Mentions: To determine the variation in individual mice over time we sampled 4 mice for over 200 days. We found large differences in the relative abundance of the major phyla within an individual mouse; for example, in mouse II_D_14 the relative abundance of Bacteroidetes ranged from less than 10% to greater than 90% (Fig 2A). We also found shifts in abundance at the OTU level within a mouse over time, including an increase in some Bacteroidetes OTUs (Fig 2B). To determine if the overall number of OTUs increased over time, we calculated the number of OTUs present in all samples from these four time courses (data rarefied to 5400 reads per sample). We found that the number of OTUs increased over the first 50 days (slope = 3.5 +/- 1.2; p-value = 0.005) (S4A Fig) When the data were separated by mouse, we found that this trend was significant in three of the four mice, with the other one having a positive but non-significant slope (S4B Fig). Measures of alpha diversity and evenness showed similar patterns (S4C–S4H Fig).
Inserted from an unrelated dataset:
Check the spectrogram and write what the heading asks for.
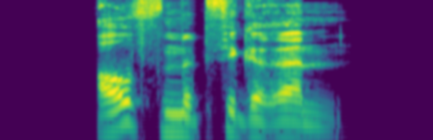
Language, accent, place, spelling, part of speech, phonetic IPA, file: German, Germany, Berlin, aufmüpfigerem, adjective, [ˈaʊ̯fˌmʏp͡fɪɡəʁəm], De-aufmüpfigerem.ogg
- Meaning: strong dative masculine/neuter singular comparative degree of aufmüpfig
Bottom Line: However, the relative contributions of these factors in adult animals, as well as variation with time in a variety of important settings, are still not fully understood.Our findings suggest that the microbiota of controlled populations of inbred laboratory animals may not be as uniform as previously thought, that animal rearing and handling may account for some variation, and that as yet unidentified factors may explain additional components of variation in the composition of the microbiota within populations and individuals over time.These findings have implications for the design and interpretation of experiments involving laboratory animals.

View Article: PubMed Central - PubMed

Affiliation: Department of Microbiology and Immunology, Stanford University School of Medicine, Stanford, California, United States of America.

ABSTRACT
Genetics, diet, and other environmental exposures are thought to be major factors in the development and composition of the intestinal microbiota of animals. However, the relative contributions of these factors in adult animals, as well as variation with time in a variety of important settings, are still not fully understood. We studied a population of inbred, female mice fed the same diet and housed under the same conditions. We collected fecal samples from 46 individual mice over two weeks, sampling four of these mice for periods as long as 236 days for a total of 190 samples, and determined the phylogenetic composition of their microbial communities after analyzing 1,849,990 high-quality pyrosequencing reads of the 16S rRNA gene V3 region. Even under these controlled conditions, we found significant inter-individual variation in community composition, as well as variation within an individual over time, including increases in alpha diversity during the first 2 months of co-habitation. Some variation was explained by mouse membership in different cage and vendor shipment groups. The differences among individual mice from the same shipment group and cage were still significant. Overall, we found that 23% of the variation in intestinal microbiota composition was explained by changes within the fecal microbiota of a mouse over time, 12% was explained by persistent differences among individual mice, 14% by cage, and 18% by shipment group. Our findings suggest that the microbiota of controlled populations of inbred laboratory animals may not be as uniform as previously thought, that animal rearing and handling may account for some variation, and that as yet unidentified factors may explain additional components of variation in the composition of the microbiota within populations and individuals over time. These findings have implications for the design and interpretation of experiments involving laboratory animals.

Show MeSH
Related in: MedlinePlus